I’ve got a more recent post on this issue, with new figures from Legal Momentum and more on factors that help explain them. You can find it here. Even more recent figures and additional factors are here.
Single-mother families are worse off than any other type of household by just about any measure you can imagine. And their bad situation has gotten worse since the recession set in.
This we learn in detail from a new report by Legal Momentum, tellingly entitled Single Mothers Since 2000: Falling Further.
Here’s some of what the report tells us about the one in four U.S. families headed by a single mother, supplemented a bit by what I’ve found elsewhere.
- The median average income for all single-mother families was just $25,172 — down by more than $2,000 since 2000. The median average income for married couples with children was three times greater and, for the relatively few single-father families, nearly one and a half times greater.
- Well over a third (38.5%) of single-mother families lived below the poverty threshold. This is more than four and a half times the rate for married couples with children and also considerably higher than the rate for single-father families.
- About half the single-mother families below the poverty threshold were in “extreme poverty,” i.e., had incomes below 50% of the threshold.
- Women were a large majority (79.6%) of the adults with children who were in emergency shelters.
- About 20% of single-mother families were living doubled up with friends or relatives — often a precursor to literal homelessness.
- Though a high percentage of single-mother families received food stamps, 36.6% of them experienced food insecurity, i.e., at least sometimes didn’t have the resource for everyone to have enough food.
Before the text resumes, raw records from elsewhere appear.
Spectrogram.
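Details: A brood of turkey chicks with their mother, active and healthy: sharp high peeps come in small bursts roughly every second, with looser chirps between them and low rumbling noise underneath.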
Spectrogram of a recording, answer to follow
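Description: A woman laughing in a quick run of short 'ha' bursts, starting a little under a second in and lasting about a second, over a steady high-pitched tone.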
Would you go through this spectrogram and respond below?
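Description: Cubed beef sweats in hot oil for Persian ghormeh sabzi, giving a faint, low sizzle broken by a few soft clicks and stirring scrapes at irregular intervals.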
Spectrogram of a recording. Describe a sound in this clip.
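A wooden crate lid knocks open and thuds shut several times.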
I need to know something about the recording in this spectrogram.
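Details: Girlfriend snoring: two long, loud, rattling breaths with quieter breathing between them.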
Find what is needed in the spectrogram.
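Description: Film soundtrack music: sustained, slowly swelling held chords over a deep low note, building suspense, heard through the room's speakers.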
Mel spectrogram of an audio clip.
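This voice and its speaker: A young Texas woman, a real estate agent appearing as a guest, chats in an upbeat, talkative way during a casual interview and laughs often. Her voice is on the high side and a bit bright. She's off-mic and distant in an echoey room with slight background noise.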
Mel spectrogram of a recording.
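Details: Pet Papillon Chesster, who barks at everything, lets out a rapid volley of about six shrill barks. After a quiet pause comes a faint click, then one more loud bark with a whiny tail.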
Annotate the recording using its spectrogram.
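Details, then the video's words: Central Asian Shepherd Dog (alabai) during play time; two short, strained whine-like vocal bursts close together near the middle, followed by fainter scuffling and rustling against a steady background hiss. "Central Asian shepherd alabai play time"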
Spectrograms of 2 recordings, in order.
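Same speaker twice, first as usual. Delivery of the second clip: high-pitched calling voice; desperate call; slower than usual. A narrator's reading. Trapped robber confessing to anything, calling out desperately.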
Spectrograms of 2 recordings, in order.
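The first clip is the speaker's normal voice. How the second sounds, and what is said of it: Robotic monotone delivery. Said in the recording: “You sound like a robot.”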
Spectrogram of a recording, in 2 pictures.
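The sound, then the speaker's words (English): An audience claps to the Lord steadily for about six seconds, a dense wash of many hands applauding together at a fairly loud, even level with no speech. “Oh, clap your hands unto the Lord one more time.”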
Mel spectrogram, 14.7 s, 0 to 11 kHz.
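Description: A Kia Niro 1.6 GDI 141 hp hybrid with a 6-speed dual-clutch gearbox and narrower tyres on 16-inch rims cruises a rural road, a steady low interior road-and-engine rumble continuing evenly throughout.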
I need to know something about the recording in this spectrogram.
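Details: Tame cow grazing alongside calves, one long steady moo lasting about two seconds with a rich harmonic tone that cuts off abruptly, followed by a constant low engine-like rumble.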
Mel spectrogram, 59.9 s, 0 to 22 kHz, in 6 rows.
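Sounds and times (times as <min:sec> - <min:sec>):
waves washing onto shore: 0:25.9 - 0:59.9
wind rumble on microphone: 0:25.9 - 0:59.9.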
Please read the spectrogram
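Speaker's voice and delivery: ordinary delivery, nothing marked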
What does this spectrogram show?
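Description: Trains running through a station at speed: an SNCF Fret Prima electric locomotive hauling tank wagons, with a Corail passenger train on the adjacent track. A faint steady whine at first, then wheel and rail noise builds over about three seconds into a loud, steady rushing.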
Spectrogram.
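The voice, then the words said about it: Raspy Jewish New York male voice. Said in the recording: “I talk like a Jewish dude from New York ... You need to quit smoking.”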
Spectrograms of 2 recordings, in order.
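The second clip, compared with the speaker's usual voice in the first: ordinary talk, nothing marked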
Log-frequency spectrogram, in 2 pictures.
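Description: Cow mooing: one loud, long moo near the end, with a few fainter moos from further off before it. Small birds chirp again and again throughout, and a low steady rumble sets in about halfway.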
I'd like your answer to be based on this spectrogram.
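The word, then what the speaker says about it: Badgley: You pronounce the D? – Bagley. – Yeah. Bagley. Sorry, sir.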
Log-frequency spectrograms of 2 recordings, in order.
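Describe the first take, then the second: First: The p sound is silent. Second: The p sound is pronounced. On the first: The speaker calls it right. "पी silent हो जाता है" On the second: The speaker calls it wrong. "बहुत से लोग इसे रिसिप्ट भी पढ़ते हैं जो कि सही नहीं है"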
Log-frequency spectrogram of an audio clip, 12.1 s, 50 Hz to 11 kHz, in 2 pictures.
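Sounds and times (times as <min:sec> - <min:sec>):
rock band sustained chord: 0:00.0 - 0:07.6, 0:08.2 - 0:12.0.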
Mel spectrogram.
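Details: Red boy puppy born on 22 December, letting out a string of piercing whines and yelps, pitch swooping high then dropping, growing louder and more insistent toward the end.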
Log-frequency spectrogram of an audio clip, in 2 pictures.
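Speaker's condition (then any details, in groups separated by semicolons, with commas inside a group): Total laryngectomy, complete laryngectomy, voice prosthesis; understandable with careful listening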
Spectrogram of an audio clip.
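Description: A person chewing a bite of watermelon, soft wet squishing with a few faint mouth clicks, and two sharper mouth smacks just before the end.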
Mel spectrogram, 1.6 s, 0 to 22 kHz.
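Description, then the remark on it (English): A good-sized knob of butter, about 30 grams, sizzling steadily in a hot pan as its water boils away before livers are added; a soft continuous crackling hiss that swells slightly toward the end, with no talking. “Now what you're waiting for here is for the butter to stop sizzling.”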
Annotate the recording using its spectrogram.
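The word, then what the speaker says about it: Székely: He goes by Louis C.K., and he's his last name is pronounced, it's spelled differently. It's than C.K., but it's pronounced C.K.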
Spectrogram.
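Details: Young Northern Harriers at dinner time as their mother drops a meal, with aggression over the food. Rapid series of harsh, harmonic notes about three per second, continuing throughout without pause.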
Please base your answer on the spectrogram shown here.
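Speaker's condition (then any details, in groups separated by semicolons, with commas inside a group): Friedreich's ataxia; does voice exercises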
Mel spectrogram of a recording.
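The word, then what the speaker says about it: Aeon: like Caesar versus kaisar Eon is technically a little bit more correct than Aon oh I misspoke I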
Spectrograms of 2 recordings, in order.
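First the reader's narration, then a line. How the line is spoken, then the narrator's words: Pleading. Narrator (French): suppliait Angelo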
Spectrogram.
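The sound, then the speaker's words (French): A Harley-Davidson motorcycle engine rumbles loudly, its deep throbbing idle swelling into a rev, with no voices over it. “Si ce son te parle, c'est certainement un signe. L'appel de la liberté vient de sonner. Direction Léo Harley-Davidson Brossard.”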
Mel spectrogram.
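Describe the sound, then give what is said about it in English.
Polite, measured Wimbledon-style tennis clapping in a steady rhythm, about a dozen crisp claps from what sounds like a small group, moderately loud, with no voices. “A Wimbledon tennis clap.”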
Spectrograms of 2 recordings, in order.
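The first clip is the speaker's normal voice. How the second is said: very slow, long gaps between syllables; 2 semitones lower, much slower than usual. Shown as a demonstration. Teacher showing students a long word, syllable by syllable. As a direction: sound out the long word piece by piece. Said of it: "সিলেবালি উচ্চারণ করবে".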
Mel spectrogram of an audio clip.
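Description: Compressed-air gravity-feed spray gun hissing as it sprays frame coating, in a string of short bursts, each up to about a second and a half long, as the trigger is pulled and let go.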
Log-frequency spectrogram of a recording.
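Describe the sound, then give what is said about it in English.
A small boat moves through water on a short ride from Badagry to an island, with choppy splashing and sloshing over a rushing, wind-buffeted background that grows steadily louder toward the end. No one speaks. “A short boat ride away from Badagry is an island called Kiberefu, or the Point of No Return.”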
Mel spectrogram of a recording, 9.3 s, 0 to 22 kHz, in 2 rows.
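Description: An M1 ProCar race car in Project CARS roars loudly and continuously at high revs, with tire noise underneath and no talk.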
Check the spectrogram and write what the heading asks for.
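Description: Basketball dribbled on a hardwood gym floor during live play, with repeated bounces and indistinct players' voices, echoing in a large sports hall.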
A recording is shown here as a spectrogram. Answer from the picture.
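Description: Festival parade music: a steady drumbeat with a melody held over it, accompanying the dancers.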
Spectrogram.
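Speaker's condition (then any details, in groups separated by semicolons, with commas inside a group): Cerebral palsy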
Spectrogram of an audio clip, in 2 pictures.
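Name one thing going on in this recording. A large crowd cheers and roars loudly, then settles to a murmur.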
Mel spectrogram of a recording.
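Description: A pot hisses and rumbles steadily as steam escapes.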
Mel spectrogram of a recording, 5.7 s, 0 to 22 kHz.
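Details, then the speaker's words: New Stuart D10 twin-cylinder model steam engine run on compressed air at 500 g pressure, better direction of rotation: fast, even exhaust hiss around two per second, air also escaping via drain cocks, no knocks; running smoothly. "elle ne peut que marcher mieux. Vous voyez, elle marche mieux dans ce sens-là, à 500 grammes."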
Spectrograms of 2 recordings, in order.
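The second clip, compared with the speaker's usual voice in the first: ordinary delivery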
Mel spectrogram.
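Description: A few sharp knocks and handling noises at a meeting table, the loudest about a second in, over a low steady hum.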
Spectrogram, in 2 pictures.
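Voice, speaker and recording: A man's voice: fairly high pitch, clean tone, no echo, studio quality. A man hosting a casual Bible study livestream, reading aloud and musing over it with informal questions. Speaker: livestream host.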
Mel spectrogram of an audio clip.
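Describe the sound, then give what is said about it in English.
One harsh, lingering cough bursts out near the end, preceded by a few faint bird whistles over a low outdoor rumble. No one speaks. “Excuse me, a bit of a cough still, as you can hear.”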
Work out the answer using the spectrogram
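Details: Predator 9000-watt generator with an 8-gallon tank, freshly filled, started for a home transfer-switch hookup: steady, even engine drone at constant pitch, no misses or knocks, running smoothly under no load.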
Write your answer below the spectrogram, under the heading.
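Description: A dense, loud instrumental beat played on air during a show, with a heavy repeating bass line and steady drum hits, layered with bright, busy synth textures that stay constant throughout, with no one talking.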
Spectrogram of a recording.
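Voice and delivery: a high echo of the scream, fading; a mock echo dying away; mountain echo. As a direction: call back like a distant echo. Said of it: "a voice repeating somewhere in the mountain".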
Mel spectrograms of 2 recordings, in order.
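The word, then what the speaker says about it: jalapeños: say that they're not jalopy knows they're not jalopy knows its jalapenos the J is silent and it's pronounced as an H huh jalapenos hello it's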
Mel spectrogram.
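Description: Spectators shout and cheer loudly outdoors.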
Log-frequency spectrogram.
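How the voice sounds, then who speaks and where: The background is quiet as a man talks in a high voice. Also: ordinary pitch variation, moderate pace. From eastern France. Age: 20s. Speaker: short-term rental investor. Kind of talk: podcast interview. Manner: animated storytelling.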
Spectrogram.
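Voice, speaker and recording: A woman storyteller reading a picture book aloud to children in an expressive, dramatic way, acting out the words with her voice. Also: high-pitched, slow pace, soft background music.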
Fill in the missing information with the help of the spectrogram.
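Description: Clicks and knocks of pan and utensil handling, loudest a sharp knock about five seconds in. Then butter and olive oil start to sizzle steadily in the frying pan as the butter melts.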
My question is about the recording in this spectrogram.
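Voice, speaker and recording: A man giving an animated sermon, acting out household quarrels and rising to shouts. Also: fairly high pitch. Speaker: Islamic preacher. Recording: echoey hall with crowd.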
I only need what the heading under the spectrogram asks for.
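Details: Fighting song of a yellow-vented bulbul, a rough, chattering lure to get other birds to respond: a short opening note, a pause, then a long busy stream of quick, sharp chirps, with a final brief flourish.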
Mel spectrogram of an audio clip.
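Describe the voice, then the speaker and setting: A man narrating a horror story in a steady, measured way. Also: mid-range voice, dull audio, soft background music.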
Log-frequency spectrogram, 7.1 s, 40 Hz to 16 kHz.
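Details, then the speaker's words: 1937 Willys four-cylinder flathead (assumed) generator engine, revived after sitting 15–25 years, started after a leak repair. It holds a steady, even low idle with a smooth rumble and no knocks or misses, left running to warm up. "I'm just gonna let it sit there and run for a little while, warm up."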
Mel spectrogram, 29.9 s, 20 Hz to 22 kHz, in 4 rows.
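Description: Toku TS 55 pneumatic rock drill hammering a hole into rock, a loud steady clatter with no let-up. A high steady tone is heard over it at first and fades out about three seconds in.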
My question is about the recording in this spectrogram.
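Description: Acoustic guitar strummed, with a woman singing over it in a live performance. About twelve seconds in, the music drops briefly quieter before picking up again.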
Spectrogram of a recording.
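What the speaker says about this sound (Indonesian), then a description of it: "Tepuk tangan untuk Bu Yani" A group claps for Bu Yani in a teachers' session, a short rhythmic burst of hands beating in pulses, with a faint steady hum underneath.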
To some extent, these dismal stats reflect the job losses and cutbacks in 2009. But other figures indicate they’re not solely results of the Great Recession. Even in 2000, when jobs were plentiful, only 76% of single mothers were employed in an average month — and not, I infer, necessarily full time.
As Legal Momentum shows, many single mothers who want to work face two major related challenges — high child care costs and low wages. As proof, it cites the results of a recent state-by-state study by the National Association of Child Care Resource and Referral Agencies.
NACCRRA found that the average cost for an infant care center ranged from 26.3% to 26.9% of the median income for single-mother families. With a second preschool child in care, the average cost was less than half of their median income in only four states and more than 70% in 18 states and the District of Columbia.
Subsidized child care would obviously help many single mothers out of poverty. Yet, as a National Women’s Law Center director recently testified, the major federal child care and early education programs reach only a fraction of those in need — and that’s with the increases that were part of the economic recovery act.
President Obama proposed $2 billion to extend these through the current fiscal year, thus providing for about 300,000 children and their low-income parents. You can be pretty damn certain Congress won’t go along.
What about the Temporary Assistance for Needy Families program? Surely the 3.8 million single-mother families below the poverty threshold are needy. And TANF is often a source of subsidized child care too.
According to Legal Momentum, just 10% of single-mother families received TANF benefits in 2010. This continues a long downward slide dating back to “welfare reform” and largely attributable to a combination of the policies and inadequate federal funding.
The poor single-mother families who did get TANF benefits received far less than the minimum they’d need to stave off hardship. As another Legal Momentum report tells us, in mid-July 2008, the median monthly benefit for a family of three was $426 and far below the federal poverty line even in states that paid more.
The Center on Budget and Policy Priorities reports that three states cut TANF benefits in 2009, despite temporary infusions from the now-expired TANF Emergency Contingency Fund. Others, it says, may consider cuts to balance their Fiscal Year 2012 budgets. The District, as we know, is already engaged in its own forms of benefits trimming.
Though a small percentage of single-mother families are on TANF, they represent more than 90% of all TANF families.
Legal Momentum has done an important service in highlighting their economic distress — and the distress of all those families who’ve been kept out or pushed out of the TANF program.
But, as it notes, those of us who care will face “daunting challenges,” especially in the new Congress. It’s referring here to securing better policies and more funding.
Sad to say, we may need to expend all the resources we can muster just to protect the existing programs single-mother families need from sheer devastation.